The snowmelt from the north face of Big Four Mountain is channeled into several small rivulets that collect into a small stream and crash hundreds of feet over a wall into a pile of ice. The water has created a large, deep alcove in which the annual snowfall accumulates and creates an ice field that lasts year round. The falls descend immediately behind the ice accumulations, and flow beneath the ice, reemerging at the foot of the snowfield. In the summer, warm air is pushed downward with the water behind the ice, and starts to melt out the ice. In the late summer, several large Ice Caves form in front of the falls. The Big Four Ice Caves are one of the most popular attractions around. BEWARE - the caves are very unstable and several people have been injured, and recently 2 people were killed by collapsing Ice. DO NOT enter the caves. The falls become much less impressive in the summer months.
- Rucker Falls is the Proposed name of this waterfall.
The Big Four Inn once stood in the fields at the picnic area near the trailhead, operated by the Rucker family. The icefield at the base of the falls was once known as the Rucker Glacier (since shown to not be a glacier however) thanks to the 1917 trail-building efforts of the proprietors of the nearby Inn. Since their name has since vanished from most reference of the area, I felt it fitting to grace one of the permanent features of the Big Four area with their name.
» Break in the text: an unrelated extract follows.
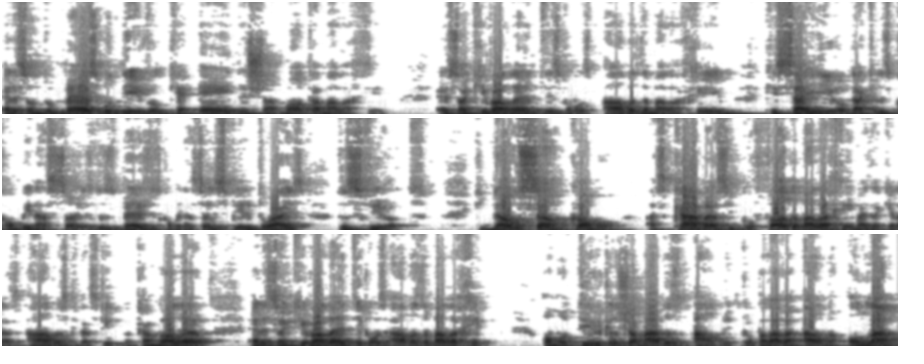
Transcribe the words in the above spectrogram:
eles são do mesmo nível que Ein Neshamot HaMalachim são equivalentes como as almas de Malachim que saíram daquelas combinações dos beijos, combinações espirituais dos Firot, que não são como as câmaras e gufot de Malachim, mas aquelas almas que está escrito no Kabbalah, elas são equivalentes com as almas de Malachim. O motivo que os chamados almas, com a palavra alma, olam,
I had previously called this waterfall Ice Cave Falls.
Drive east of Granite Falls for about 25 miles to the signed Big Four Picnic Area. The falls can distantly be seen hurtling down the mountainside from the interpretive site describing the old Hotel that once stood in the field in front of you. An easy mile-long trail leads to the Ice Caves and the base of the falls, however the bridge crossing the Stilliguamish River was washed out in 2006 and has not yet been replaced.